Four of us camped on the flats just below Adams Glacier, then got an early start. The route is very direct, with some moves to the far right and left to circumvent long crevasses. With good visibility the route finding was easy and enjoyable. Descent via the North Ridge back to camp.
5 mile approach just to hit the Cold Springs trailhead.
Made camp at 8000 feet and headed out the next morning at 5am. Made the summit at 12 noon. I myself experienced some altitude sickness, but made the summit nonetheless. Made a full skidescent from the summit, even thought the top down to Pikers peak was horrid wind blown ice. Once down at Pikers the skiing down to the lunch counter was incredible! Back down at camp I slowly bounced back from the altitude sickness, especially since the skiing took much more effort than glissading. Skiing down back to the car took much effort with a 55lb pack, and the road down to mile 7 of the road was messed up. That road (90405000) barely loses any elvation at all, and with a bad wax job I was hating it. After all was said and done, I still made it back 45 minutes before even our fastest hiker, and 1hr 15 minutes before the slowest. 22 miles total round trip.
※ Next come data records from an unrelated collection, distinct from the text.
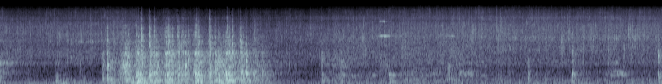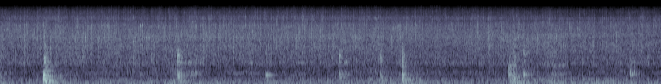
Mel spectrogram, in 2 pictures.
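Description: Chicken breasts frying in a pan with a steady sizzle. About a second in there is a louder stretch of sizzling and stirring, followed by scattered light taps of a utensil on the pan.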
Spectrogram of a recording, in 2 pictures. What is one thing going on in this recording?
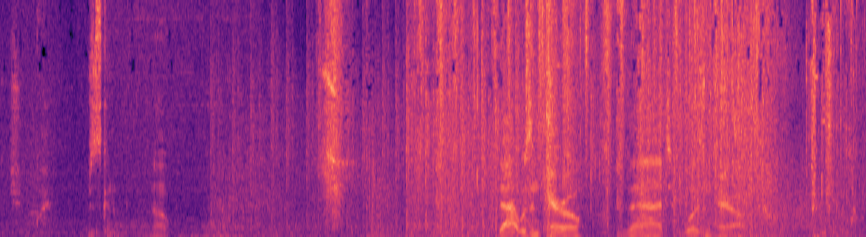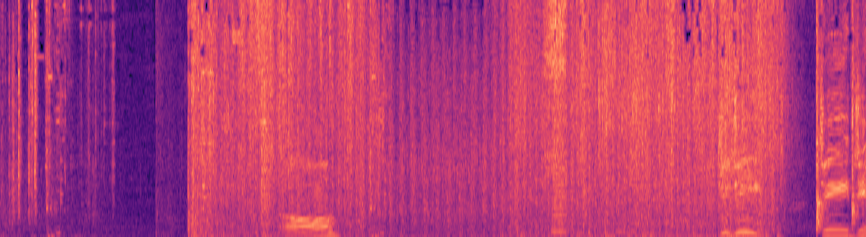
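A middle-aged man talks with animation into a close microphone.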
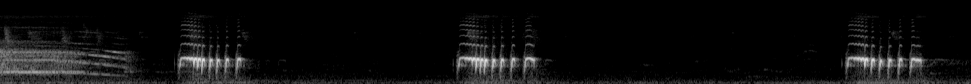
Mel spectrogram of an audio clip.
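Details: Wild local zebra dove from its natural habitat, recorded as a lure for catching birds. A descending drawn-out sound opens, then three stuttering coo phrases come roughly every three seconds.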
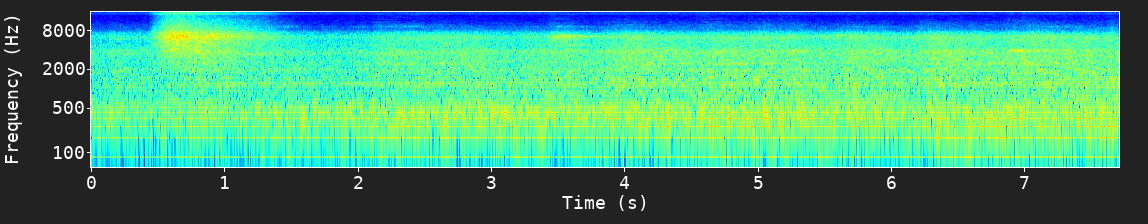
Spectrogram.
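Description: R46 subway train running past on the far track, a steady rumble of wheels on rail that grows slightly louder, with a short high hiss about half a second in.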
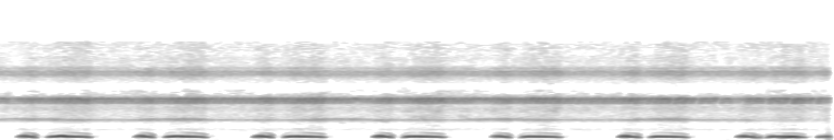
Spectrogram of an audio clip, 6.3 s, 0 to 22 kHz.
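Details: Caged spotted dove taken recently from the wild, recorded 19 August 2024 in Vietnam. Very regular two-part coos, a clipped note then a longer throaty one, repeat just under once a second, with a thin steady hum in the background.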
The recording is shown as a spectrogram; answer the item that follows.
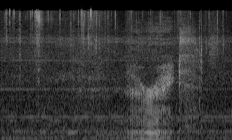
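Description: Plastic DVD cases in shrink-wrap being picked up and handled, with faint clicks and crinkles, over a steady store hum. A short voice sound, a murmur, comes about a second and a half in.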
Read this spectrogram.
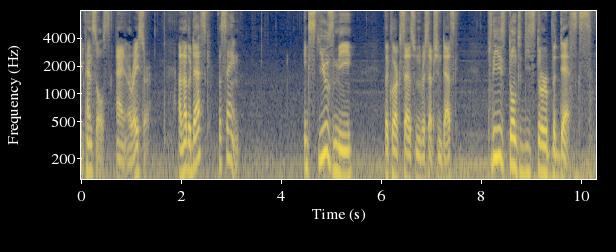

Wow! this is a popular mountain! I climbed this in July of 94 as one of 3 summits required to graduate from the Mountaineers scramble course. The S. Spur route reminds me alot of the terrain on the Muir Snowfield. This is my only major volcano summit to date, since I have yet to acquire glacier travel training.
A wonderful climb, great for getting in shape.
Summited south spur route
First decent sized hill I climbed. Used rented ice axe, boots, and crampons. Wore a raincoat and levi's.
I took the family for a 4th of July camping trip to Cold Springs CG (love that road!!), where I met my partner Len on the 6th. We slept at Lunchcounter that night and summited next am around 8:30. Weather was perfect: cloudless and windless. Snow was icy on the way up, and wild for glissading coming down. I counted 79 specks (climbers) from the lunchcounter on the south slope up to Piker's above. This was 9:30am . Later, about noon, we witnessed a dramatic chopper rescue at c.7800ft. when an unfortunate climber tried glissading down an icy chute instead of descending the standard rock ridge. He slid out of control into some rocks at the runout. Near where he fell, there was one sketchy section coming off the ridge where meltwater had caused a moat to form. Pics aren't great, but I posted them anyway.
Long (for us) day hike. Crampons/ice ax very strongly recommended. Snow/ice melted away in places revealing holes with rushing streams underneath - falling in would be bad. Next time will do this earlier in the season. Good - clear and pretty much windless - weather all the way up.
Nice walk up a huge pile of rubble.Fun slide down.
Made the solo trip during the week to avoid any potential crowds. Left the Lunch Counter at 6am and summitted at 8:30am. Sunny with mild winds up high. Great views of Rainier, St. Helens, Hood and Jefferson. No objective hazards on the South Spur route.
Did the South Spur route over the course of two days. Parked at Cold Springs, then climbed to about halfway up the ridge, between the Lunch Counter and Piker's Peak (false summit). Bivied overnight at this position, then awoke early the next morning for the rest of the climb. Summited around 9:30 AM, then headed back to Cold Springs. Lot of climbers on the mountain that weekend; looked like most of them made the summit as well. Weather was fantastic! Just as the route description states, the glissade between Piker's and the Lunch Counter is AWESOME!!!